I spent the following twenty minutes speaking to—being consoled by—a nurse, though little registered. Everything from time to sight and sound just bled into each other. I remember being on the train back home, watching people as they go about their business thinking; do you see me? Am I sad? I knew I wasn’t crying but a wave of anxiety rushed over me. How was I being perceived by the outside world? I had expected a tsunami of emotion but anxiety, that was it? I wondered why now of all times when it was perfectly reasonable for me to cry; I didn’t. I couldn’t.

Later I would vividly remember not crying at her bedside because I felt it rude to do so. An ICU is full of people close to death, each with their own story of suffering, the last thing they needed was to hear my cries. On reflection, not a normal thought process but one I imagine protected me. At least until I got home. Alone, I cried and I wouldn’t stop for days but I guess to understand what had just occurred I’d have to go back.

This was the second time someone had given her the diagnosis. The first time was on Good Friday back in 2008. Osteosarcoma of the right tibia. In 2015 there were just 551 new cases of Bone sarcoma in the U.K., making up less than 1% of all cancers and Osteosarcoma makes up 30% of all bone sarcomas. So it accounts for just 0.003% of cancer cases. Osteosarcoma is most common and in teenagers and young adults. So as she said:

“Even with this, I am a rarity.”
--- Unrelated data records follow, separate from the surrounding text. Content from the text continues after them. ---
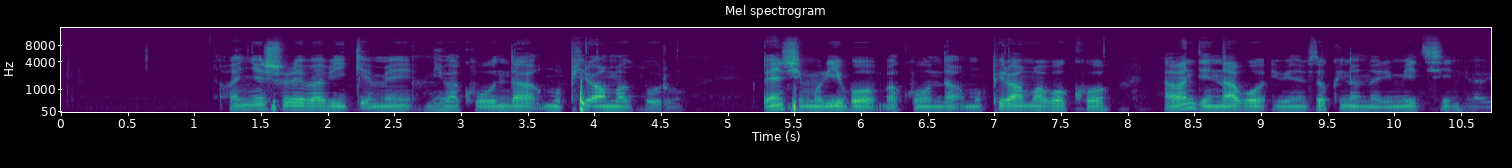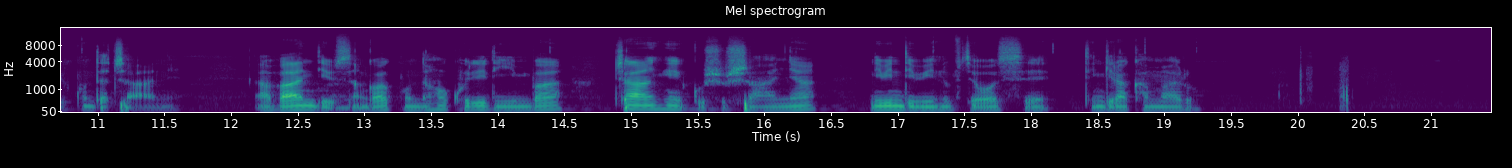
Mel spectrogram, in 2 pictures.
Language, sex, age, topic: Rundi, male, 18-24, education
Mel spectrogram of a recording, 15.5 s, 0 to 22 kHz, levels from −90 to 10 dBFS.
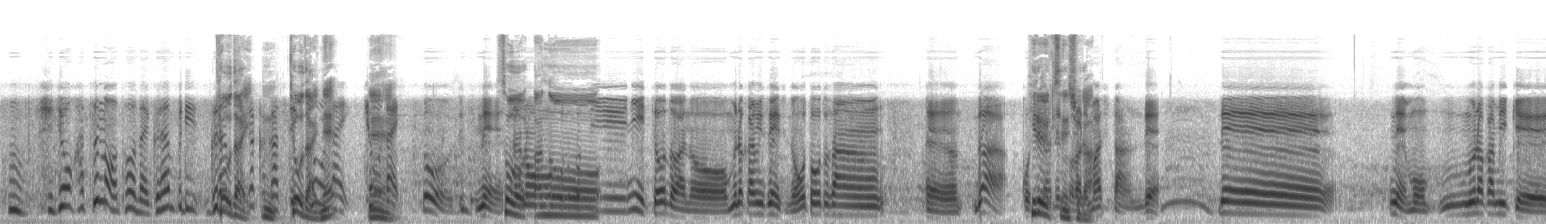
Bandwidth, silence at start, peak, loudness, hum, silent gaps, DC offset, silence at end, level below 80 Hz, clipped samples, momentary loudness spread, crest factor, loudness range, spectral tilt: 11.5 kHz; 0 s; 0 dBFS; -15 LUFS; none; none; under 0.1%; 0 s; -54 dBFS; under 0.1%; 7 LU; 14 dB; 2 LU; -4.5 dB/octave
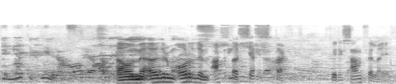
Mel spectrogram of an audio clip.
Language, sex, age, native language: Icelandic, male, 15, Icelandic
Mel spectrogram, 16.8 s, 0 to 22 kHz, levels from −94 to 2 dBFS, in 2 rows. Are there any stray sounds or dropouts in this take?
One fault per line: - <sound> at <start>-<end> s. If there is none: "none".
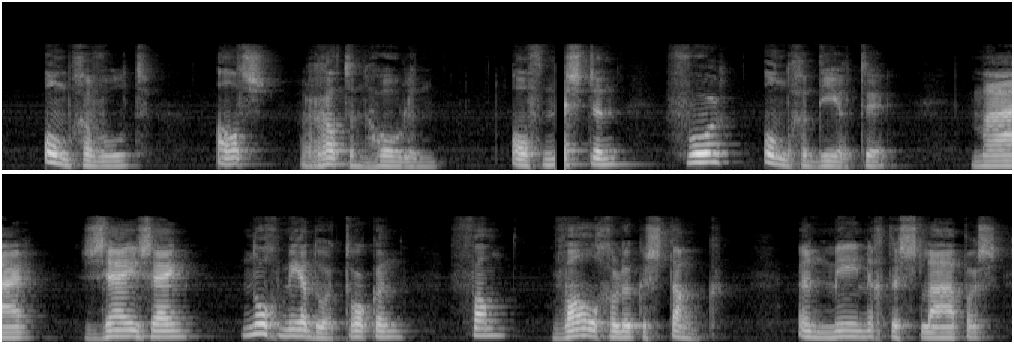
- dropout at 4.6-4.7 s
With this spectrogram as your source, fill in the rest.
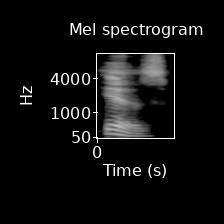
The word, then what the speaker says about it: his: However, in reduced form, we don't pronounce the H. We just say is.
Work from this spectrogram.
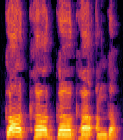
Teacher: ये कंठव्य कहे गए हैं क्योंकि हम इसे कंठ से बोलते हैं।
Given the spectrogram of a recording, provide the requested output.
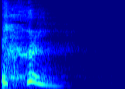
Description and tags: This is one of many coughs I produced while having a bout of flu.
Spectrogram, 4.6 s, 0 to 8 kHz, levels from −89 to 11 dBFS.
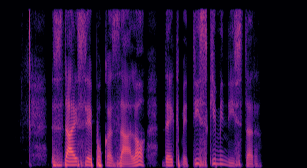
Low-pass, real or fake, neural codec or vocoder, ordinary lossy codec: none; real; none; none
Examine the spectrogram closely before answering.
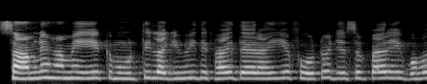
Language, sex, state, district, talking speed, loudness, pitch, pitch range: Hindi, female, Madhya Pradesh, Dhar, 210 wpm, -19 LUFS, 285 Hz, 270-295 Hz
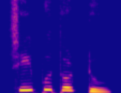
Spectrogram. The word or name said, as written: ಚೀಪುತೊಟ್ಟು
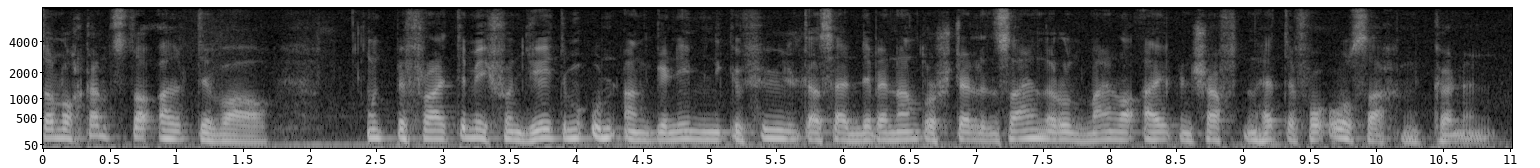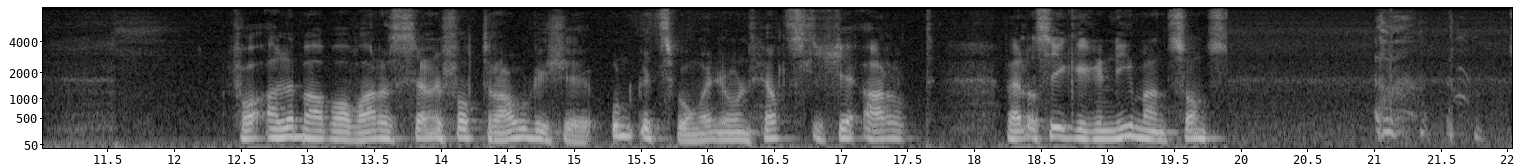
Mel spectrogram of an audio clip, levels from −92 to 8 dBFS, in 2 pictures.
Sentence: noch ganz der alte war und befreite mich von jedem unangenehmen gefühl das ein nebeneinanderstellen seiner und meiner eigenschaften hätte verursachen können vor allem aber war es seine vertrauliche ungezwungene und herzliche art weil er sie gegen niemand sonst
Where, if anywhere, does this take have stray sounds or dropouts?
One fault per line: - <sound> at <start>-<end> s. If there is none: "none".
- cough at 21.0-21.9 s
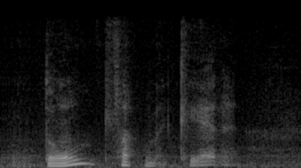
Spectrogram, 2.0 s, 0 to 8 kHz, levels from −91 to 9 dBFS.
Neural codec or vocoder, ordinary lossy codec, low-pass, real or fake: codec, 16 kHz in and 24 kHz out, 0.6 kbps, FocalCodec, streaming, 2048 codes; MP3, 64 kbps; 7.2 kHz; fake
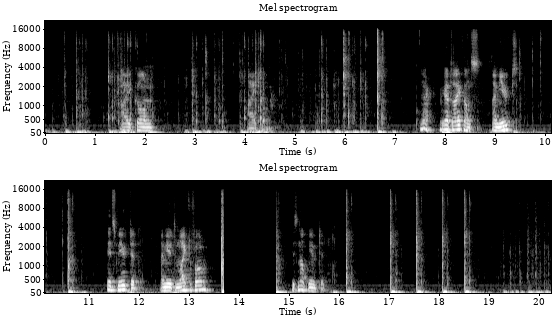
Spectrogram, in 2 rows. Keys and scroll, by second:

A wry smile and a joke. That was how she approached her illness.

She had christened it ‘Frank’.

Her prize for adopting Frank was six rounds of chemotherapy and a brand new titanium tibia. Did she have any questions for the doctor?

“Will the scanner buzz me at airport security?”

“Yes.”

“If I’m short of cash can I sell the leg?”

“No.”

Ten years and many side effects later—she was facing down a second diagnosis. She didn’t name it this time, but I called it ‘The Bastard’ for posterity. The Bastard, for all intents and purposes, was an enemy in an unwinnable war. She received the test results in June 2018 with the news that cancer had taken hold in her spine. Having metastasized, it had a shopping list of organs:

  • Stomach

  • Lungs

  • Breast

  • Brain

That last one? Yeah. That was a real fuck you to someone who had already lost her ability to walk outdoors without the aid of a wheelchair. Someone who had lost feeling in her extremities because of Peripheral Neuropathy. To have dealt with all that for ten years and now have her brain consumed by this was heartbreaking. It was only a matter of time before she would lose all motor function. But something unexpected happened. After receiving a high dose of steroids her motor function returned. It had only been a week, but the difference was night and day. She could raise her arms, sit-up unassisted and could even take a few steps. The sense of pride I felt at seeing this woman, who against all odds was once again back on her feet was immense.

It was enough for the doctors to allow her home but even with this progress, the path only went in one direction and had one end. Now there was an invisible clock hanging over her head. No one knew how much time she’d have left, it’s not an exact science. Though with this improvement and some chemotherapy the doctors estimated six-nine months. Best-case scenario? Up to two years.

It was late July, summer was in full swing. England was marching on in the World Cup and though we marked her 54th birthday in the hospital, we could now have time at home. Planning how best to spend the time she had left.

And in my deepest desperation, I did something that most people end up doing at least once in their life. I prayed to a God I had never believed in. I prayed she would be around for my 32nd birthday and that we’d get one more Christmas together.

In the eerie silence of the chapel, if I really listened—I heard a ticking clock I couldn’t see.